Work task: Pictures stay out. Everything else in the listing below gets written out exactly.

◆ ◆ ◆ ◆ ◆

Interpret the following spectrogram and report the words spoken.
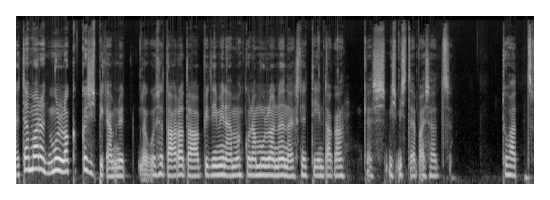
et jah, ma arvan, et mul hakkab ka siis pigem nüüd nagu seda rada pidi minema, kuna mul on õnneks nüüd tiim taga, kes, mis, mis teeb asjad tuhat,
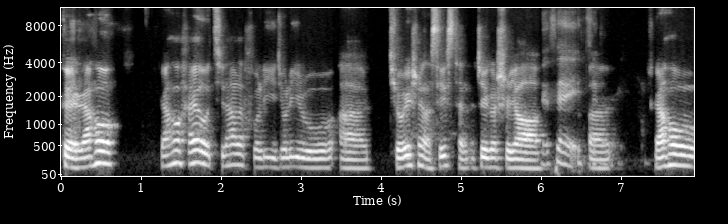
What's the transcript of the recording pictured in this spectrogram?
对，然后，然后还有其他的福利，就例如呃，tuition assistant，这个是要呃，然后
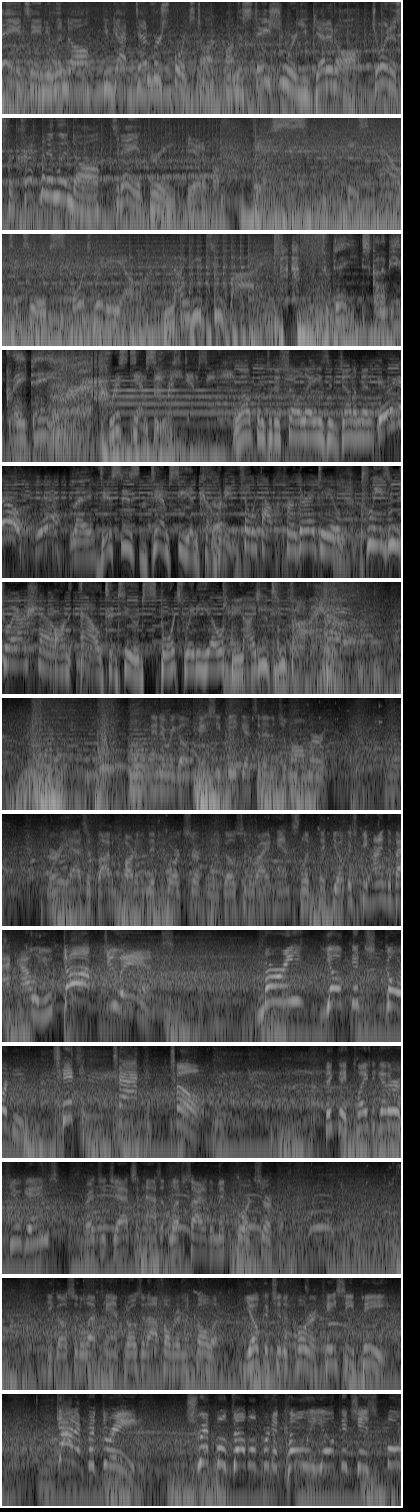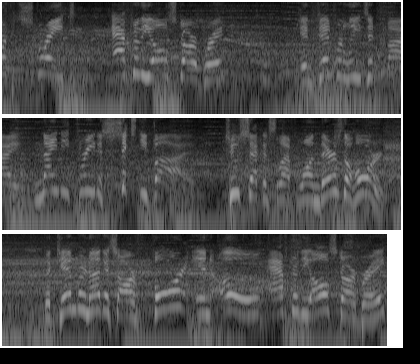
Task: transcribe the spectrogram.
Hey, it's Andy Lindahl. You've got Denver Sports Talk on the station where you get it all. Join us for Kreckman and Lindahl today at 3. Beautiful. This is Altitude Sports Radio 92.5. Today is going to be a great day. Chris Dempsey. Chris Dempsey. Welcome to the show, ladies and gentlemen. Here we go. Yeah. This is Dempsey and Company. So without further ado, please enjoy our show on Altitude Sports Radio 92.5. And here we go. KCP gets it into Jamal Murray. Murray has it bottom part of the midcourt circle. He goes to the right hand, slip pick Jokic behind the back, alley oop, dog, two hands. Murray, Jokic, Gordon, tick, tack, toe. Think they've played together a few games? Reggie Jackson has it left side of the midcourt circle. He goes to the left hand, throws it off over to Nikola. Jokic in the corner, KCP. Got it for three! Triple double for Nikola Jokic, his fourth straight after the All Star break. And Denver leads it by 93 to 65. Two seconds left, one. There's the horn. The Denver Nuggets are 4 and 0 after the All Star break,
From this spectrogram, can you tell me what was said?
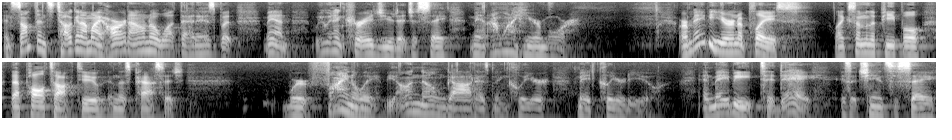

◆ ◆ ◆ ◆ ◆

Exercise answer:
Interpret the following spectrogram and report the words spoken.
et jah, ma arvan, et mul hakkab ka siis pigem nüüd nagu seda rada pidi minema, kuna mul on õnneks nüüd tiim taga, kes, mis, mis teeb asjad tuhat,
What's the transcript of the recording pictured in this spectrogram?
对，然后，然后还有其他的福利，就例如呃，tuition assistant，这个是要呃，然后
Task: transcribe the spectrogram.
Hey, it's Andy Lindahl. You've got Denver Sports Talk on the station where you get it all. Join us for Kreckman and Lindahl today at 3. Beautiful. This is Altitude Sports Radio 92.5. Today is going to be a great day. Chris Dempsey. Chris Dempsey. Welcome to the show, ladies and gentlemen. Here we go. Yeah. This is Dempsey and Company. So without further ado, please enjoy our show on Altitude Sports Radio 92.5. And here we go. KCP gets it into Jamal Murray. Murray has it bottom part of the midcourt circle. He goes to the right hand, slip pick Jokic behind the back, alley oop, dog, two hands. Murray, Jokic, Gordon, tick, tack, toe. Think they've played together a few games? Reggie Jackson has it left side of the midcourt circle. He goes to the left hand, throws it off over to Nikola. Jokic in the corner, KCP. Got it for three! Triple double for Nikola Jokic, his fourth straight after the All Star break. And Denver leads it by 93 to 65. Two seconds left, one. There's the horn. The Denver Nuggets are 4 and 0 after the All Star break,
From this spectrogram, can you tell me what was said?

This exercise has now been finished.